### YOUR TASK
Omitting the pictures, print every line below exactly as it stands.
------ DATA UNDER STUDY
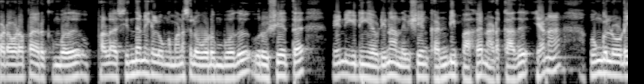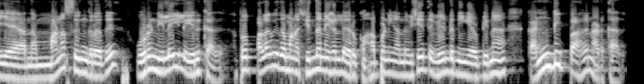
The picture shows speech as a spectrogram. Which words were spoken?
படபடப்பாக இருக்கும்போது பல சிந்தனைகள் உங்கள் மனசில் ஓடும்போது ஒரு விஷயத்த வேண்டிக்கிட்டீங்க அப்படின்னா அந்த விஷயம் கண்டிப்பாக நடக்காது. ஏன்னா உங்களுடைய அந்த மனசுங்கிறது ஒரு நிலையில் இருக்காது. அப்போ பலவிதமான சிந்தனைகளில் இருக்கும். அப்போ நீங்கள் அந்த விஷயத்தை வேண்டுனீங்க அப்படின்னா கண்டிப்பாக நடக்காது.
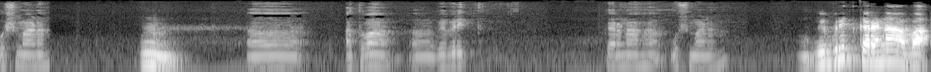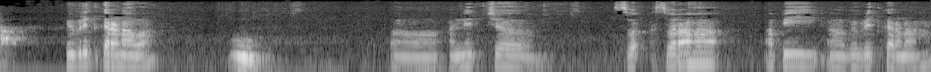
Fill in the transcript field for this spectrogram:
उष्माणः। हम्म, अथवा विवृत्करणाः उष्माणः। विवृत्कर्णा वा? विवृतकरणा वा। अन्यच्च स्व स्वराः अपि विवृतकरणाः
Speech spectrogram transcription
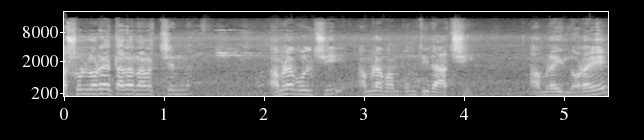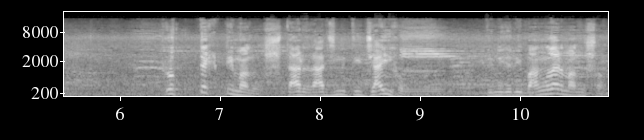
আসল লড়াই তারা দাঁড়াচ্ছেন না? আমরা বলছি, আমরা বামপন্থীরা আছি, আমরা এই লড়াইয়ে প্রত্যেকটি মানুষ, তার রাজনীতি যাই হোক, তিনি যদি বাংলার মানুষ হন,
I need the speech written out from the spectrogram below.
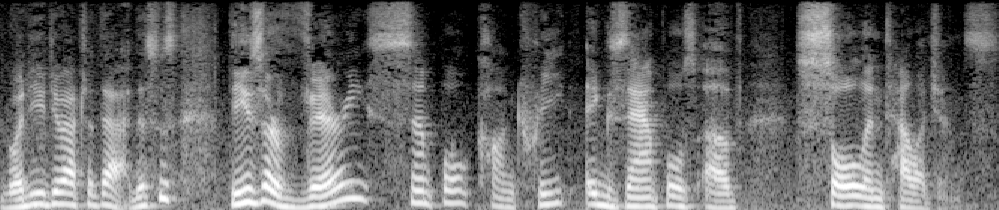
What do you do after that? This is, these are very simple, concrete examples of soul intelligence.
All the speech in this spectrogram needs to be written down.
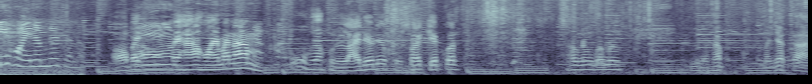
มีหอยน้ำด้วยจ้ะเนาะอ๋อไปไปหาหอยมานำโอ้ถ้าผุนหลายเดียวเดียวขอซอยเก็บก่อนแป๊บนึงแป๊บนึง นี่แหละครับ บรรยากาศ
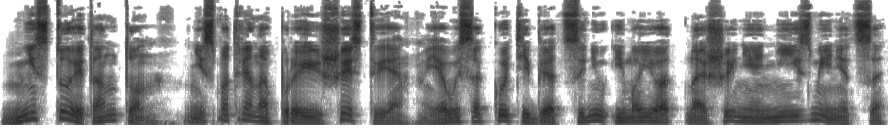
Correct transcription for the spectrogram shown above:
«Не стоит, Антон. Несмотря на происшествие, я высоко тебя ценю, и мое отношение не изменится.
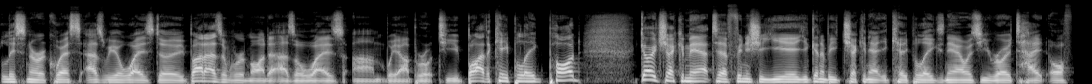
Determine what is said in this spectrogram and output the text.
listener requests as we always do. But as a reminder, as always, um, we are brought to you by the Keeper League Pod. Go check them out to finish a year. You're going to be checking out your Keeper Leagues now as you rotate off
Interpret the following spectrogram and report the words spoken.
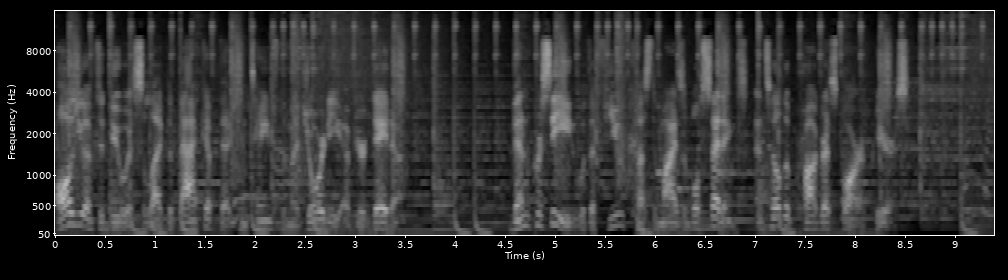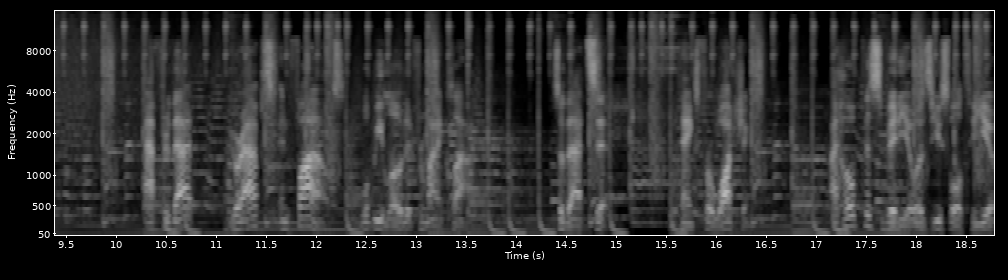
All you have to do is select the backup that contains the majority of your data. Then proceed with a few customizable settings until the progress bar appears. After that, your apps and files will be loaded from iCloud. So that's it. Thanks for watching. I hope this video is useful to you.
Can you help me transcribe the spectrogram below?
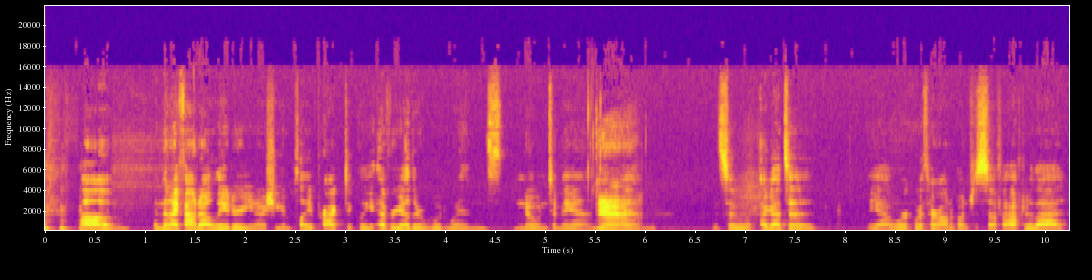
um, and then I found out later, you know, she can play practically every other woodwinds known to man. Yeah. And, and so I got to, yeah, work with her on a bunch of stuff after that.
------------
### REPLY TO THE TASK
The picture shows speech as a spectrogram. Which words were spoken?
படபடப்பாக இருக்கும்போது பல சிந்தனைகள் உங்கள் மனசில் ஓடும்போது ஒரு விஷயத்த வேண்டிக்கிட்டீங்க அப்படின்னா அந்த விஷயம் கண்டிப்பாக நடக்காது. ஏன்னா உங்களுடைய அந்த மனசுங்கிறது ஒரு நிலையில் இருக்காது. அப்போ பலவிதமான சிந்தனைகளில் இருக்கும். அப்போ நீங்கள் அந்த விஷயத்தை வேண்டுனீங்க அப்படின்னா கண்டிப்பாக நடக்காது.
Fill in the transcript field for this spectrogram:
उष्माणः। हम्म, अथवा विवृत्करणाः उष्माणः। विवृत्कर्णा वा? विवृतकरणा वा। अन्यच्च स्व स्वराः अपि विवृतकरणाः
Speech spectrogram transcription
আসল লড়াই তারা দাঁড়াচ্ছেন না? আমরা বলছি, আমরা বামপন্থীরা আছি, আমরা এই লড়াইয়ে প্রত্যেকটি মানুষ, তার রাজনীতি যাই হোক, তিনি যদি বাংলার মানুষ হন,
I need the speech written out from the spectrogram below.
What do you do after that? This is, these are very simple, concrete examples of soul intelligence.
All the speech in this spectrogram needs to be written down.
มีหอยน้ำด้วยจ้ะเนาะอ๋อไปไปหาหอยมานำโอ้ถ้าผุนหลายเดียวเดียวขอซอยเก็บก่อนแป๊บนึงแป๊บนึง นี่แหละครับ บรรยากาศ
Correct transcription for the spectrogram shown above:
«Не стоит, Антон. Несмотря на происшествие, я высоко тебя ценю, и мое отношение не изменится.
Determine what is said in this spectrogram and output the text.
listener requests as we always do. But as a reminder, as always, um, we are brought to you by the Keeper League Pod. Go check them out to finish a year. You're going to be checking out your Keeper Leagues now as you rotate off
Interpret the following spectrogram and report the words spoken.
All you have to do is select the backup that contains the majority of your data. Then proceed with a few customizable settings until the progress bar appears. After that, your apps and files will be loaded from iCloud. So that's it. Thanks for watching. I hope this video is useful to you.
Can you help me transcribe the spectrogram below?
um, and then I found out later, you know, she can play practically every other woodwinds known to man. Yeah. And, and so I got to, yeah, work with her on a bunch of stuff after that.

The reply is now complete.